Source: Richard Lang, LinkedIn
Three quarters of Lang's "patent portfolio" asserted against Apple in 2006 were filed between 1990 and 1991, just a year or two after he founded Burst. The company subsequently tried to set itself up as a proprietary toll link between consumers and video streamers, but after failing to sell its ideas to Microsoft, Burst turned into a litigation company in 2002, and after three years of suing Microsoft, spent two years suing Apple.
Burst had demonstrated a digital streaming prototype VCR in 1991, but wasn't able to develop, produce or market a successful product. Using the patent system, it hoped to gain a monopoly over the entire concept of streaming digital video, long before the idea was really practical.
This kind of use of the patent system and the courts doesn't have much in common with Apple's attempts to stop Samsung.
Using the legal system, Burst then began to retroactively "sell" other companies the right to have implemented their own technology for a fee in the millions of dollars, with negotiations that began only after those other companies had finished their products and gainfully sold them for half a decade.
Of the $10 million settlement Burst finally negotiated with Apple, $5.4 million went to the company's attorneys and legal fees, not to an inventor. The rest appeared to be largely paid to the firm's shareholders as a dividend.
This kind of use of the patent system and the courts doesn't have much in common with Apple's attempts to stop Samsung, for example, from selling virtually identical products to the iPhone and iPad in an obvious, immediate response to Apple's products selling and Samsung's not being nearly as successful.
Overwhelmingly however, virtually all reports of patent infringement are presented by journalists with a presumption of guilt. Once "infringement" of a patent is alleged, the question is rarely "is the patent legitimate?" or "does this product actually infringe valuable intellectual property?" but rather "how many millions will this company need to pay?"
Apple shifts patent target from iPod to iPhone
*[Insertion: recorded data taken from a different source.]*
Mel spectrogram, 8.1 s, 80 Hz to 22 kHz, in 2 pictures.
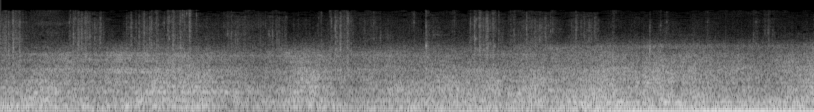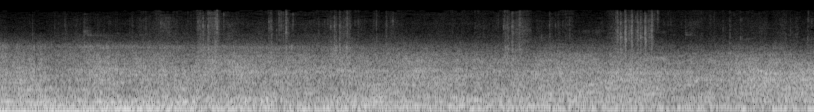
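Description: Airbus A400M's four TP400 turboprop engines and eight-bladed propellers, a loud steady propeller drone with a low hum. It is loudest as the aircraft passes overhead about halfway through, where the hum shifts in pitch.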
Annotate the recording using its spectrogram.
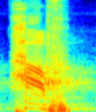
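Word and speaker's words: half: यदि किसी वर्ड में MN साथ में हो तो एन का उच्चारण साइलेंट होता है, जैसे autumn, column, dam, him, condemn, सोलम।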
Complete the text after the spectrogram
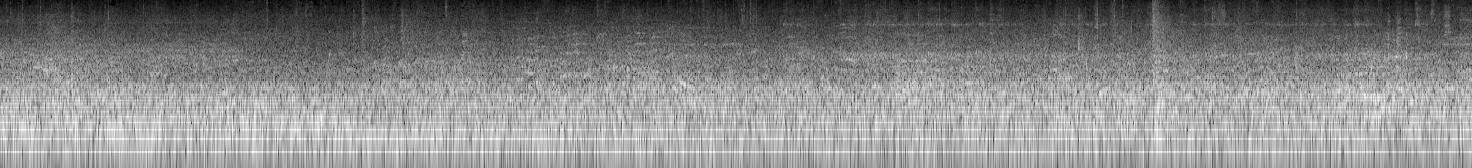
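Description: Many people's voices murmur and echo through a large hall.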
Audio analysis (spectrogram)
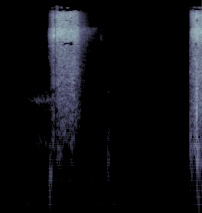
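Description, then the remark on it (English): Someone imitates the hiss that theme park cast members used to get each other's attention across the park, making two short, sharp, airy bursts with a pause of about a second between them. The second hiss gets cut off. No one talks. “So the thing is, Circus, Fantasyland, Tomorrowland started doing it because they wanted to be cool, but you can hiss across the park, and that's how we got each other's attention.”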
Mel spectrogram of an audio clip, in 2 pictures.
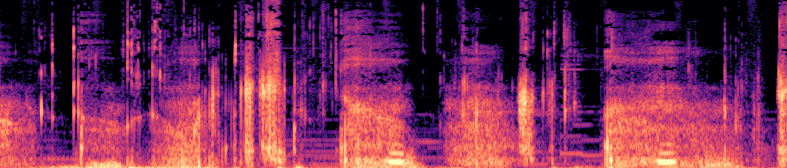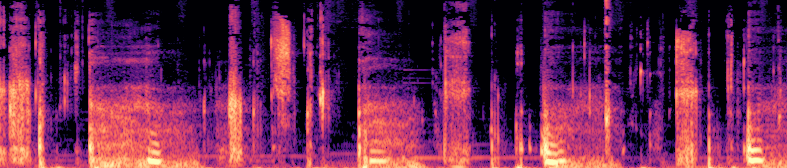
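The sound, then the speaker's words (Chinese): Wet mouth sounds of someone biting and chewing on a sausage, with many soft crunching, smacking bursts in an uneven rhythm, moderately loud and close, with no talking. “让姐姐帮你舔舔尝尝这根香肠到底是什么味道的。”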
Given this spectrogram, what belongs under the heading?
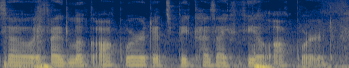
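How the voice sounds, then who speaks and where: With audible room echo, a woman speaks very slowly in a very deep, low pitch and a dark, mellow tone. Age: 40s. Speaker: student and substitute teacher, army veteran. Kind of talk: self-introduction video. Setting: recording herself on camera. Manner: halting, many fillers.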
Apple's efforts to quickly settle the various iPod-related patent lawsuits being waged against it in 2006 seems, in retrospect, to have been part of an effort to get past the litigation in order to focus on its innovative new iPhone that was due for introduction in 2007.
After having survived a barrage of patent attacks on the iPod and iTunes (among those also targeting its other products), Apple's chief executive Steve Jobs expressly noted at the iPhone's introduction that the company had patented every aspect of its new mobile phone that it could, in order to protect itself from having its own work taken.
However, just as Apple never threatened to use its supposed "billion dollar patent" on the rest of the industry, it also didn't begin arming its iPhone patent missiles for launch until 2010, three years deep into the iPhone's existence.
Major smartphone vendors watching their sales collapse were more than willing to resort to legal action, however, as a future segment in the iPhone IP Wars will outline. The next segment focuses on Apple's shifting role as a litigator and as an innovator in the intellectual property wars that birthed the current world of patent conflicts, looking at the computing world before patents were in widespread use.